Share this post


Link to post
Share on other sites
Your problem is indeed going to boil down to four static-point-against-moving-segment tests. Here's why:

You were right in supposing a contact can only happen at one of the endpoints. So we'll consider each endpoint separately. If A is such an endpoint, we can assume A is static simply by transferring the movement A would have had to the endpoints of the other segment (C and D, for instance).

The movement of C and D is still linear (you only added the component from A's movement), so you need to perform a static-point-against-moving-segment to see the time of collision.

Now, two cases. If C and D move in the same direction, you can find if there will be an intersection (if A is between the "lines" formed by C and D during their movement) and the time of intersection by using Thales.

If C and D do not move in the same direction, their velocity vectors are base of the plane, inside which you could express the coordinates of A. This might be useful.

Share this post


Link to post
Share on other sites
ToohrVyk, I wanted to thank you for your help. I hadn't quite made the jump to realize that this could be simplified to a static pt vs moving line segment problem -- as you showed me it indeed can -- and it turns out that one of my local friends who also does some physics programming happens to have solved this very problem! So we should be able to put our heads together and figure out the more complex cases of the moving-line-segment vs moving-line-segment problem.

The complex cases, of course, are those of contact - where the two line segments slide perfectly along each other, meaning there is some infinite set of moments of time (that's bounded above and below, though) when the segments are in contact.

So there's still those crazy contact cases to work out, and then comes collision response...But we'll cross that bridge when we come to it, ne?

Cheers, and thanks again for your help!

Share this post


Link to post
Share on other sites
Guest Anonymous Poster
it sounds to me that you do have your two equations, since you're in 2D, so A(t)=(Ax(t),Ay(t)), so you expand your vectorial equation to 2 scalar equations ...
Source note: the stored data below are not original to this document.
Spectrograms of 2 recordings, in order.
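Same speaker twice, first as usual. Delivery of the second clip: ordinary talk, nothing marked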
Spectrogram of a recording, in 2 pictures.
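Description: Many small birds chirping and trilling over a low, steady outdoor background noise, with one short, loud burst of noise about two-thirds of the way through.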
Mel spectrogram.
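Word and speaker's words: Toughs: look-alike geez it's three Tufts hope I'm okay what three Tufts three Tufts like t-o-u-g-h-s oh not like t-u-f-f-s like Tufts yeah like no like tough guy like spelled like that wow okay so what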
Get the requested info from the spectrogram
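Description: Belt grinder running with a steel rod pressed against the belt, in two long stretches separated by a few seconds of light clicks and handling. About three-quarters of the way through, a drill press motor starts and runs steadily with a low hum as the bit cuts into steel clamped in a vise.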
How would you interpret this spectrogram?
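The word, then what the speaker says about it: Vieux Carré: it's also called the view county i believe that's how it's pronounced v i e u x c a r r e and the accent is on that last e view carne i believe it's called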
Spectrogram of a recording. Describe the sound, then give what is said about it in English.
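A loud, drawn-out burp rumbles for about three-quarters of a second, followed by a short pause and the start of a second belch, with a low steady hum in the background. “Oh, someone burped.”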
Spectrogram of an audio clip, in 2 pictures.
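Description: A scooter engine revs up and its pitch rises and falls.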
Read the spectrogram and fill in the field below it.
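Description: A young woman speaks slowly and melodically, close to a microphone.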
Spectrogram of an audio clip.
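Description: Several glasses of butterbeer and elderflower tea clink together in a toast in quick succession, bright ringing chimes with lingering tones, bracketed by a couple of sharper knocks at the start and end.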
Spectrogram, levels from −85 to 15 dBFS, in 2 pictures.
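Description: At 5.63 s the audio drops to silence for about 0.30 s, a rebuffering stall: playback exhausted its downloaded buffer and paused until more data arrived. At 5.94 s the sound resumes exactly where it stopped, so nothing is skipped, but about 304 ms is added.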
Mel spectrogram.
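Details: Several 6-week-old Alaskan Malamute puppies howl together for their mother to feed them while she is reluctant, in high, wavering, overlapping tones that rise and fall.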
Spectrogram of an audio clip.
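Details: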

Share this post


Link to post
Share on other sites

Create an account or sign in to comment

You need to be a member in order to leave a comment

Create an account
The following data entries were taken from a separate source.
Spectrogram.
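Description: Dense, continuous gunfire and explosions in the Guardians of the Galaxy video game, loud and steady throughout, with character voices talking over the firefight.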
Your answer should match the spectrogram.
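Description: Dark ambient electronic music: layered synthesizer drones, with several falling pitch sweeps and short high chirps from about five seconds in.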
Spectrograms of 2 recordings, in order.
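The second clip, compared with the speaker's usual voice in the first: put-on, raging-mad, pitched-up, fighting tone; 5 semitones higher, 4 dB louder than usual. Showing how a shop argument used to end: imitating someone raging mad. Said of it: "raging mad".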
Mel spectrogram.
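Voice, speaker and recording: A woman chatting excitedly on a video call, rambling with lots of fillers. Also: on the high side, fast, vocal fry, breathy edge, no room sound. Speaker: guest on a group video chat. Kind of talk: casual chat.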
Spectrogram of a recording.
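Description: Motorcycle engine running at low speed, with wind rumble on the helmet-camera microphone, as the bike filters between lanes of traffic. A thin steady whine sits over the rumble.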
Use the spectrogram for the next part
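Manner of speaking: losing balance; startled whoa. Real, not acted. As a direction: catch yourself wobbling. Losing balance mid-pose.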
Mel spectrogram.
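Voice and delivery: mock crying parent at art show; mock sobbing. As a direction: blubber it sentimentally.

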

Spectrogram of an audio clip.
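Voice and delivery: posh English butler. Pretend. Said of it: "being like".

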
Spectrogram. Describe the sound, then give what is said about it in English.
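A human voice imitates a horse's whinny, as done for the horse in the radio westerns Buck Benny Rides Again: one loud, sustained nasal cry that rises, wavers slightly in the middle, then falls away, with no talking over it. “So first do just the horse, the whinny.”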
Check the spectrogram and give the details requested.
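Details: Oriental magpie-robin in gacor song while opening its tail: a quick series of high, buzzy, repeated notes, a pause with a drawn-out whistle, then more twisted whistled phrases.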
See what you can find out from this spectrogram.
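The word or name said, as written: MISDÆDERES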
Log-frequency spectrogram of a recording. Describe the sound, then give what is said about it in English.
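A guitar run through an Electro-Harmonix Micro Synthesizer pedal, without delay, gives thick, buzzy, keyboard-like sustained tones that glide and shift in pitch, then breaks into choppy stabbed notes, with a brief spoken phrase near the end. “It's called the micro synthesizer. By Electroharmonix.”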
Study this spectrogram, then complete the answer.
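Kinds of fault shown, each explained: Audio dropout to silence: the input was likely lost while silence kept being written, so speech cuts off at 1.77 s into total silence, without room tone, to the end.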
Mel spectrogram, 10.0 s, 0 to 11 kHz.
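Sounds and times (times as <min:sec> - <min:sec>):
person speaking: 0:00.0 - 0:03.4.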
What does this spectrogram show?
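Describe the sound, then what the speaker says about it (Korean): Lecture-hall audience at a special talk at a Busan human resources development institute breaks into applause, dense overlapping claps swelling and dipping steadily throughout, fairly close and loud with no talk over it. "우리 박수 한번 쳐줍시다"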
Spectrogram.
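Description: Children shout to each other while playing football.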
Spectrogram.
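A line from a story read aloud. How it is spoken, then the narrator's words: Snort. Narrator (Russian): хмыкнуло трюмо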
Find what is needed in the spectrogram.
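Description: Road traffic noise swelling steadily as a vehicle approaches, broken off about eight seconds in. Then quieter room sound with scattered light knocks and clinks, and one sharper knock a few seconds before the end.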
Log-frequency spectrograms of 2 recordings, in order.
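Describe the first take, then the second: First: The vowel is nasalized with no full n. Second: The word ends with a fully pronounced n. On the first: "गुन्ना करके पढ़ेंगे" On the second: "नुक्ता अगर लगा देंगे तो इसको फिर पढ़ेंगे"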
Sign up for a new account in our community. It's easy!

Register a new account

Sign in

Already have an account? Sign in here.

Sign In Now

Sign in to follow this